One night last week as his family drove home from the baseball game, Augie announced that during the game he had thought of a great birthday gift for Pa. (His parents had been working on the idea of getting something the birthday person would like, not something you would like.)
His parents and sister agreed that was a wonderful idea. (Mom and Dad also marveled that he'd kept this exciting secret to himself while we were all together at the game.)
He proudly presented the gift on Sunday, and on Tuesday Augie and Vi made two batches of Number Salad for lunch at our house, sharing with Pa, me, and their mom (Dad was working).
We have many other wonderful recipes to try, as we continue to enjoy Pa's birthday gift. Timing is perfect; Peter had just mentioned that he wanted to involve the kids more in meal preparation this year.
Pretend Soup, by the way, is by Mollie Katzen, author of Moosewood Cookbook, and Ann Henderson, a preschool teacher. All recipes are kid-tested. Grownups do the difficult steps; kids use table knives for any cutting they do. They participate in lots of cooking at home, and they are very proud of their efforts. I wish I'd had that opportunity as a kid, but more than that, I love that they do.
Thursday, August 18, 2011
Sunday, August 14, 2011
If they use these traits well, they can get a lot of things done. In the recent past, two such men became mayor of St. Paul, one was chosen as president of the University of Minnesota, two went to the Senate, and one saved a historic carousel whose horses were already removed and scheduled to be sold at auction.
|Peter and Augie at Cafesjian's Carousel, 4/2008|
Eventually, the New York-born mayor at the time tried to wrest control of the carousel and place it downtown, where it would have died a lonely death. We fought City Hall, and we won. Among the things that made us effective were Peter's vision, determination, intense preparation, hard work, and, oh yes, being willing to offend a few people along the way. He told people the truth as he saw it and did not worry about being liked. When the mayor summoned us to a meeting, rolled out maps of a revitalized downtown, and waxed poetic about his vision (for which he intended the carousel as a centerpiece), Peter said, "Well, Mr. Mayor, not everyone shares your vision." There were gasps around the table.
As a Minnesotan raised to be a people-pleaser, I learned from Peter to speak up for myself and to take a few risks to accomplish something important.

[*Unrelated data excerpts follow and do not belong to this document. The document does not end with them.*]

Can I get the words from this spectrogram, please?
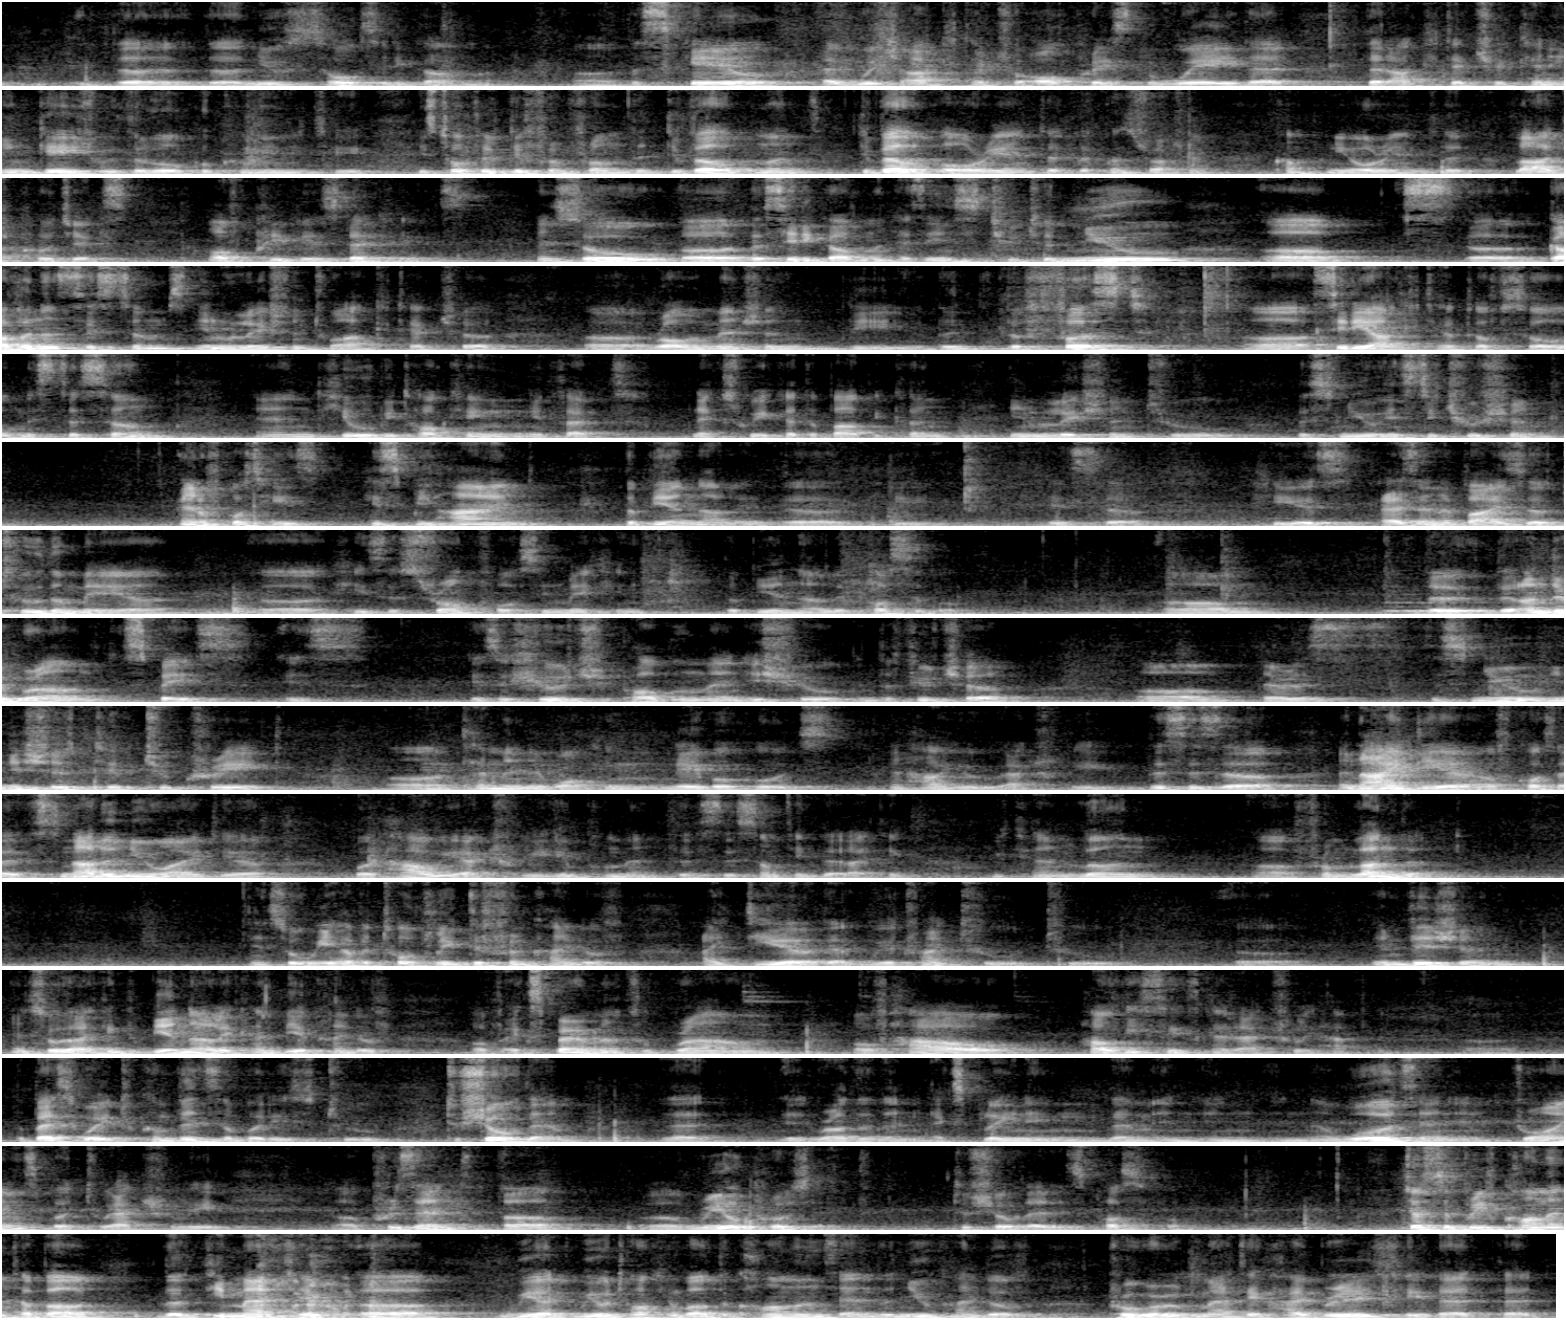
the, the new Seoul city government. Uh, the scale at which architecture operates, the way that, that architecture can engage with the local community is totally different from the development, developer-oriented, the construction company-oriented large projects of previous decades. And so uh, the city government has instituted new uh, uh, governance systems in relation to architecture. Uh, Robert mentioned the, the, the first uh, city architect of Seoul, Mr. Sung, and he will be talking, in fact, next week at the Barbican in relation to this new institution. And of course, he's, he's behind the Biennale. Uh, he, is, uh, he is, as an advisor to the mayor, uh, he's a strong force in making the Biennale possible. Um, the, the underground space is, is a huge problem and issue in the future. Um, there is this new initiative to create uh, 10 minute walking neighborhoods and how you actually, this is a, an idea, of course, it's not a new idea, but how we actually implement this is something that I think we can learn uh, from London. And so we have a totally different kind of idea that we're trying to, to uh, envision. And so I think the Biennale can be a kind of, of experimental ground of how, how these things can actually happen. Uh, the best way to convince somebody is to, to show them that it, rather than explaining them in, in, in uh, words and in drawings, but to actually uh, present a, a real project to show that it's possible. Just a brief comment about the thematic. Uh, we, are, we were talking about the commons and the new kind of programmatic hybridity that, that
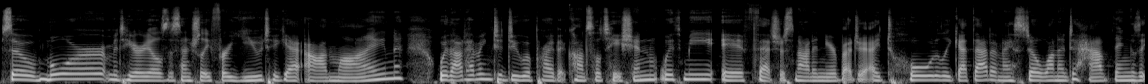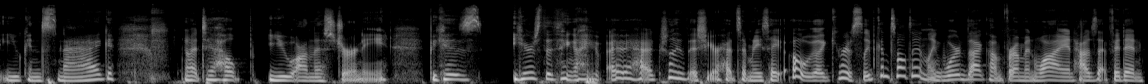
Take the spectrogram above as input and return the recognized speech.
So, more materials essentially for you to get online without having to do a private consultation with me if that's just not in your budget. I totally get that. And I still wanted to have things that you can snag uh, to help you on this journey because here's the thing. I, I actually this year had somebody say oh like you're a sleep consultant? Like where'd that come from and why and how does that fit in?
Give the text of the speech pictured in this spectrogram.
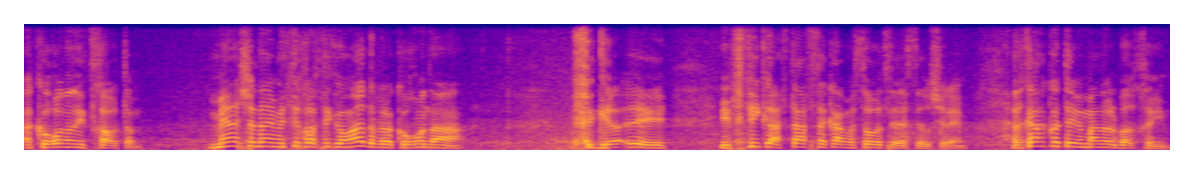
הקורונה ניצחה אותם. מאה שנה הם הצליחו להפסיק ממ"ד, אבל הקורונה הפסיקה, אה, הפסיקה, עשתה הפסקה מסורת ליל הסדר שלהם. אז ככה כותב עמנואל בר חיים.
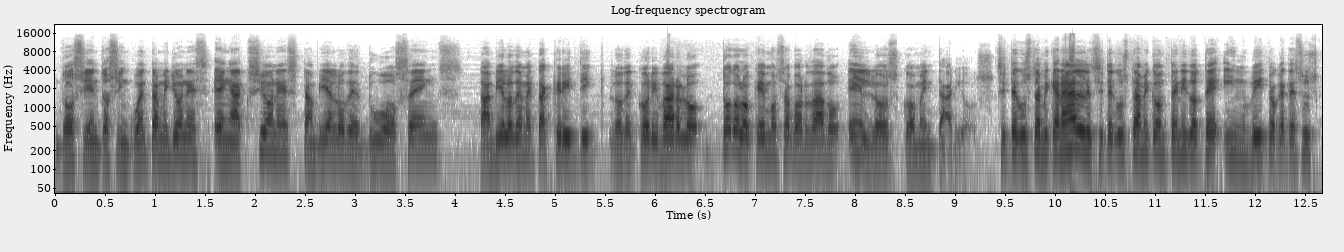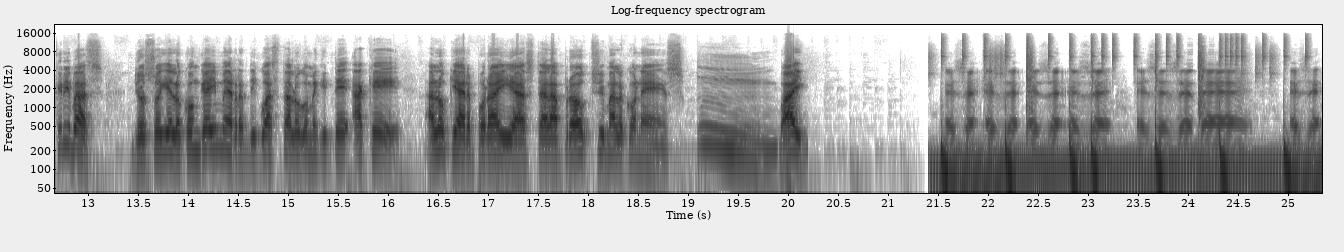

As I became braver and more confident, he smoothed his rough edges and added new strategies to that of confrontation. Collaborating on one cause or another, we get a kick out of how well we work together. We call it "Being Peter and Nancy."
|Augie learns to love stories 12/2007|
Maybe all of that was practice for being a grandpa. He is a great one. It was his idea to provide daycare until the grandkids are in school. As with the carousel, I took my cue from him and now we are a great team. Peter and Nancy. Pa and Grandma.
In the summer, when the kids are not here every weekday, it's Pa that they ask to see. For example, just the other day ViMae was getting weepy at the breakfast table. "Mom," she said, "I miss your dad." (Yes, they've been working on figuring out extended relationships.) They called so Vi could talk with her grandpa, and then they came over for a play date.
|Pa and ViMae swim together 8/2011|
Today, August 14, 2011, he turns 63. Or, as he put it the other day, three times the age he wasn't supposed to see. It turns out he didn't have lymphoma at 19, although he did have it at 58. We were lucky; surgery took care of it. I'd like to say I hope we have at least another 21 years together, but we are a little superstitious about "watching what we wish for," so I won't say that.
Happy Birthday, Peter. I'm so glad I met and married you...glad we are Peter and Nancy, Pa and Grandma. I hope you and I have many more years together, and that we enjoy them all. It's because of you that I am a blissed-out grandma.